In most cases, both parties have the right to live in the home until a divorce is finalised, according to the law. However, understandably this can be uncomfortable, and a decision will need to be made to make the situation as bearable as possible. Seeking legal advice is a must for anybody going through a divorce as a solicitor will be able to help with all conclusions.
If you feel your ex-partner is forcing a house sale against your will, you should obtain legal help and seek a Notice of Home Right against the property. This applies to married couples and will stop your partner selling the house whilst you are still legally married, even if the property is in their name.
What circumstances can you force a house sale UK?
Having a property with two legal owners, such as you and your ex, can prove difficult when one of you wants to sell. As we have mentioned, an order for sale will need to be applied for and the courts will decide on the best course of action. Outcomes from the courts can be one of the following:
- Refusal of sale
- Refusal of sale but an order is placed regulating the right to occupancy
- Sale is granted
- Sale is granted but suspended for a short period
- Partition the co-owned property (in exceptional circumstances)
How much does it cost to force the sale of a house UK?
Depending on the legalities, nobody can be forced to sell or leave their home. Trying to force a sale through, whether it’s the right or wrong thing to do, can cost between £2,000 and £5,000. However, this fee can increase if there are children involved or if proceedings take longer than expected.
Can I be forced to sell my house
As one of the leading cash house buyers in the UK, We Buy Any Home has put together this detailed guide to help you understand what your choices are when it comes to selling the family home during a divorce. This guide aims to help you get a picture of where you could stand legally, but we advise to always seek professional legal help if you haven’t done so already. We Buy Any Home is an experienced cash house buyer that operates in a fully managed way to sell your house after a divorce This can be particularly useful if you are going through a stressful divorce or separation and feel it is easiest to sell before drawn-out court proceedings and legal action.

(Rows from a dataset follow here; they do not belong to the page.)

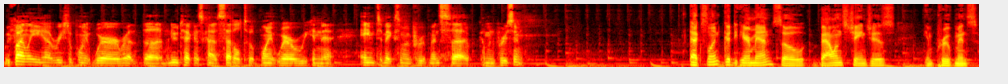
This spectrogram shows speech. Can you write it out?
we finally uh, reached a point where uh, the new tech has kind of settled to a point where we can uh, aim to make some improvements uh, coming pretty soon. Excellent, good to hear, man. So balance changes, improvements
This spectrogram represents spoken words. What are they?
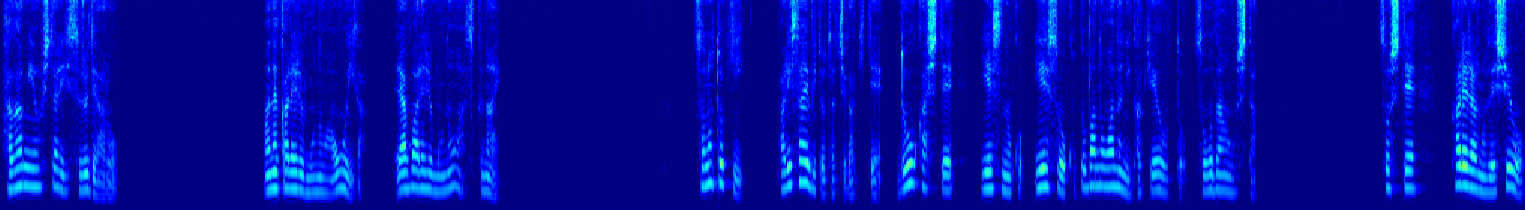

As you can see from the choices above, it is not simple when it comes to remaining in the family home following a separation or divorce. Seeking legal advice is the best plan of action and your solicitor will make sure you – and your children if you have them – come out of proceedings in the best possible standing. We often have clients querying, how much equity is my ex entitled to? Without legal help, there’s simply no straightforward answer. However, to help protect yourself against an ex trying to force a sale, you should seek a Notice of Home Right against the property. This will stop your ex selling a property without your say so whilst you are still legally married, regardless of who has ownership.
If you need to sell your house due to divorce or need some advice about how to sell your house fast, call our team today on 0808 273 6007. Operating as cash house buyers helps remove some of the stresses you may be going through as we can operate quicker than other types of estate agent. We buy any house meaning we can give you the opportunity to move on quicker and begin a new chapter.